The future of pest control hinges on the adoption of integrated approaches that prioritize ecological balance, minimize environmental impacts, and enhance resilience against pest outbreaks. Traditional pest management methods often relied heavily on chemical pesticides, which, while effective in the short term, posed significant risks to ecosystems, non-target species, and human health. Integrated pest management (IPM) represents a paradigm shift towards holistic strategies that leverage diverse tactics to manage pest populations sustainably. By integrating cultural, biological, and mechanical controls with judicious use of chemical pesticides, IPM aims to mitigate pest damage while reducing reliance on hazardous chemicals.

Emerging technologies offer promising avenues for revolutionizing pest control practices. Remote sensing technologies, such as satellite imagery and unmanned aerial vehicles (UAVs), enable real-time monitoring of crop health, pest populations, and environmental conditions. This data-driven approach facilitates early detection of pest infestations, allowing for timely intervention and more targeted pest management strategies. Precision agriculture techniques, which utilize advanced sensors and automation, enable growers to apply inputs such as water, fertilizers, and pesticides with unprecedented precision, minimizing waste and environmental pollution while optimizing resource use.
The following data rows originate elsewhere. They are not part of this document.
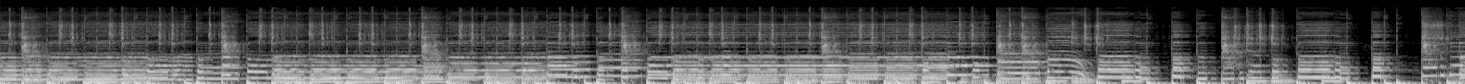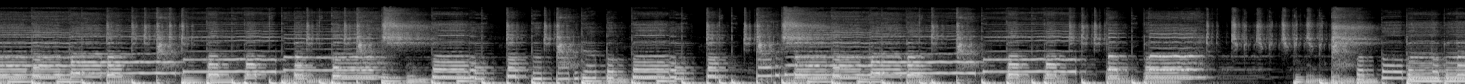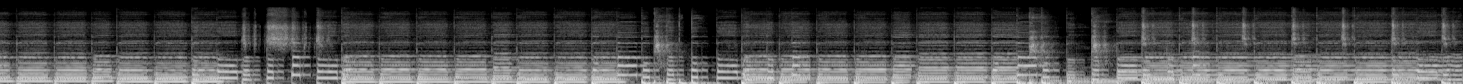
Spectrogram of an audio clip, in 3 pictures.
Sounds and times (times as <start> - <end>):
Music: 0.0 - 43.9.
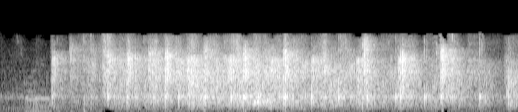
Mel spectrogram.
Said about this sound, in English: We could just give another round of applause for our panelists.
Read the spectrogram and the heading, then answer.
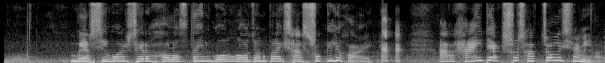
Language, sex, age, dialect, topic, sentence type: Bengali, male, 18-24, Western, agriculture, statement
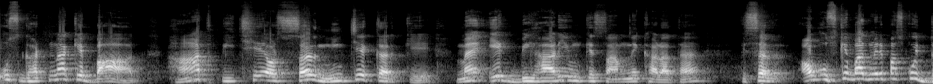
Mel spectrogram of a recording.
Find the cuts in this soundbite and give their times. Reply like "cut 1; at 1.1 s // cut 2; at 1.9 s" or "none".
none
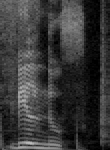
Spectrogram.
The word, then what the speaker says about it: Villeneuve: Villeneuve. Okay, yo soy pésimo pronunciando.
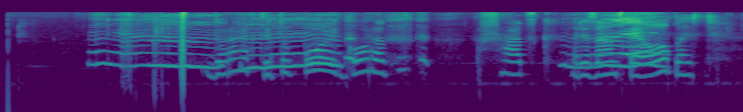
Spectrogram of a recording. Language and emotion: Russian, neutral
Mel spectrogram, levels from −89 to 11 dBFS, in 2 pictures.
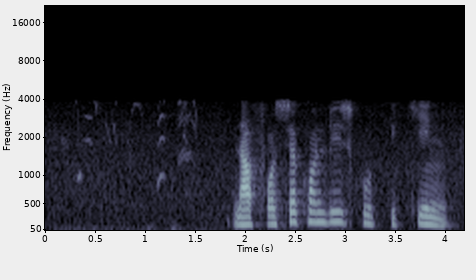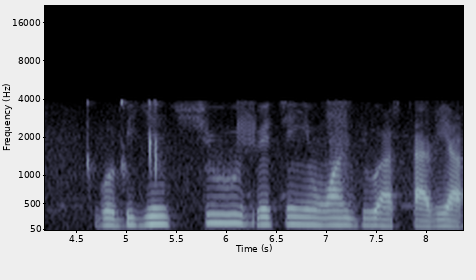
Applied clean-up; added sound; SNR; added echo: none; Bird vocalization, bird call, bird song; 18 dB; none.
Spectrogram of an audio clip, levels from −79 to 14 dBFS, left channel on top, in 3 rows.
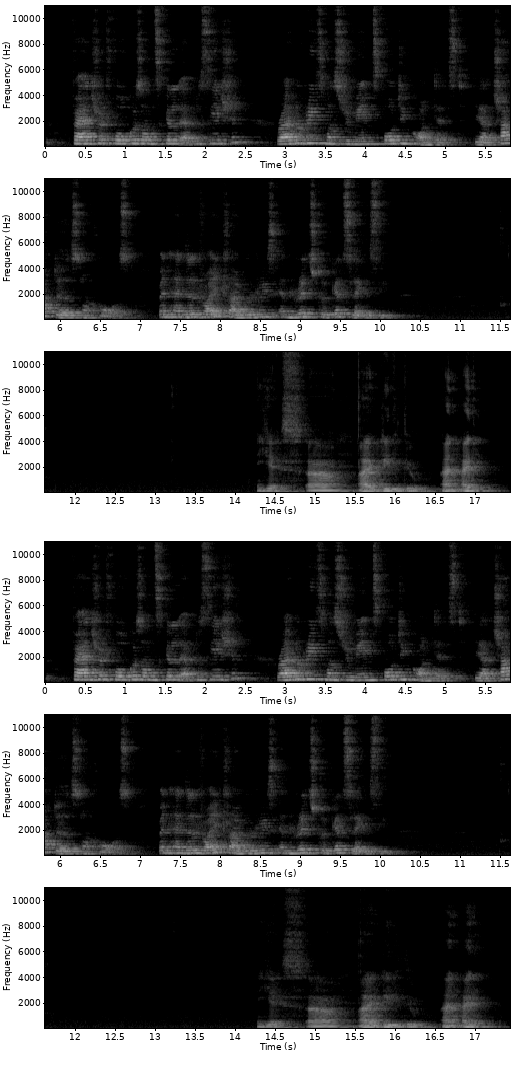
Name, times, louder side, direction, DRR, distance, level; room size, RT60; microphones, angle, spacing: voice 1, 0.3-2.4 2.9-5.0 5.4-6.8 7.2-10.1, equal, 5° left, -6 dB, 3.7 m, -33 dB
voice 2, 14.3-17.0, left 1 dB, 65° left, 2 dB, 1.5 m, -34 dB
13.5 x 9.2 x 3.1 m, 0.68 s
head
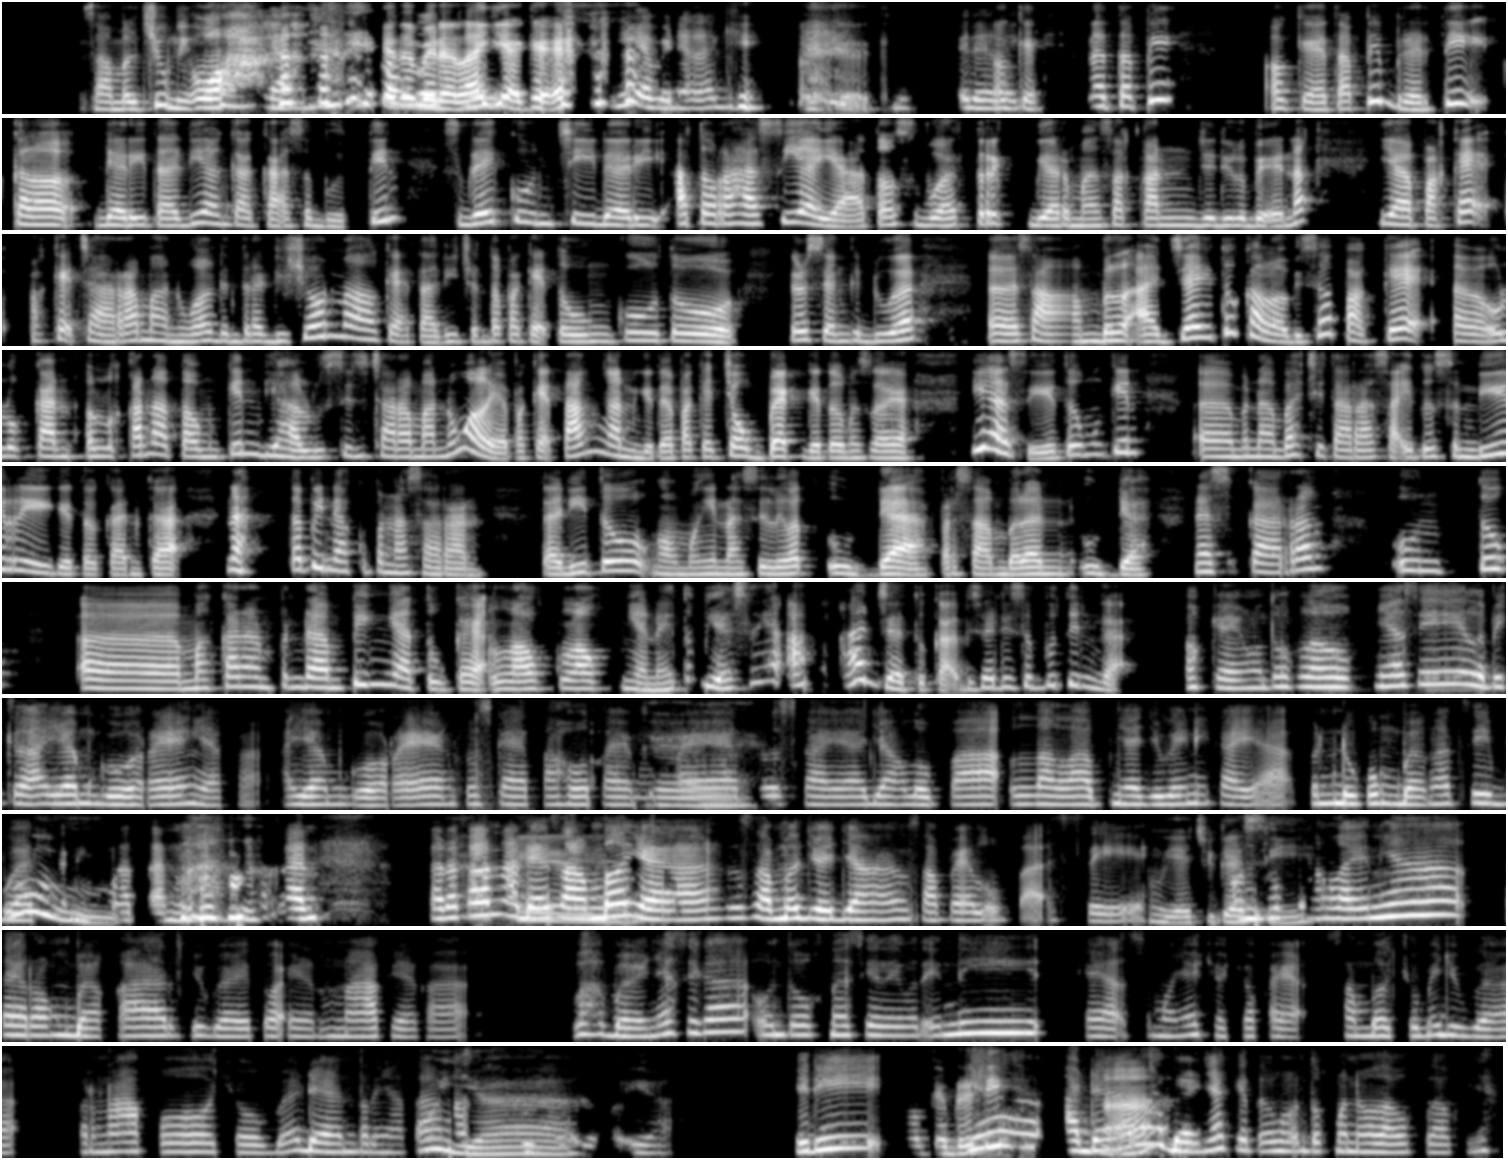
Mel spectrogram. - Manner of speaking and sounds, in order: laugh; chuckle; chuckle; laughing while speaking: "makan"
- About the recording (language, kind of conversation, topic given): Indonesian, podcast, Bagaimana cara kamu memasak makanan favorit keluarga?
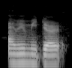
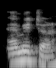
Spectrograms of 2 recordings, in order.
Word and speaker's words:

Genetic engineering holds immense potential for developing novel pest control solutions that are both effective and environmentally friendly. By harnessing genetic modification techniques, researchers can engineer crops with built-in resistance to pests, reducing the need for chemical pesticides. Additionally, genetically modified organisms (GMOs) can be engineered to produce insecticidal proteins that specifically target pest species while sparing beneficial insects and other non-target organisms. However, it is crucial to carefully evaluate the ecological and ethical implications of deploying genetically modified crops in pest management strategies.

Furthermore, the future of pest control must prioritize resilience against pest outbreaks in the face of climate change and globalization. As climate patterns shift and trade routes expand, new pest species may emerge or existing ones may spread to new territories. Integrated approaches that emphasize biodiversity conservation, habitat restoration, and ecological resilience can help ecosystems withstand pest pressures and adapt to changing environmental conditions. By promoting biological diversity and ecosystem health, we can create landscapes that are less susceptible to pest infestations and more resilient to environmental disturbances.

In conclusion, the future of pest control lies in embracing integrated approaches that balance ecological sustainability with effective pest management. By harnessing emerging technologies such as remote sensing, precision agriculture, and genetic engineering, we can develop targeted and environmentally friendly pest control solutions that minimize harm to ecosystems and promote sustainable agriculture. Through collaboration between scientists, policymakers, growers, and other stakeholders, we can chart a path towards a future where pest control is not only effective but also harmonious with nature.

Pest control is a multifaceted endeavor crucial for safeguarding human health, protecting agricultural productivity, and preserving ecosystems. By employing a combination of preventive measures, biological control methods, and innovative technologies, we can effectively manage pest populations while minimizing adverse impacts on the environment. Moving forward, sustainable pest control practices will play a pivotal role in addressing global challenges related to food security, public health, and environmental sustainability.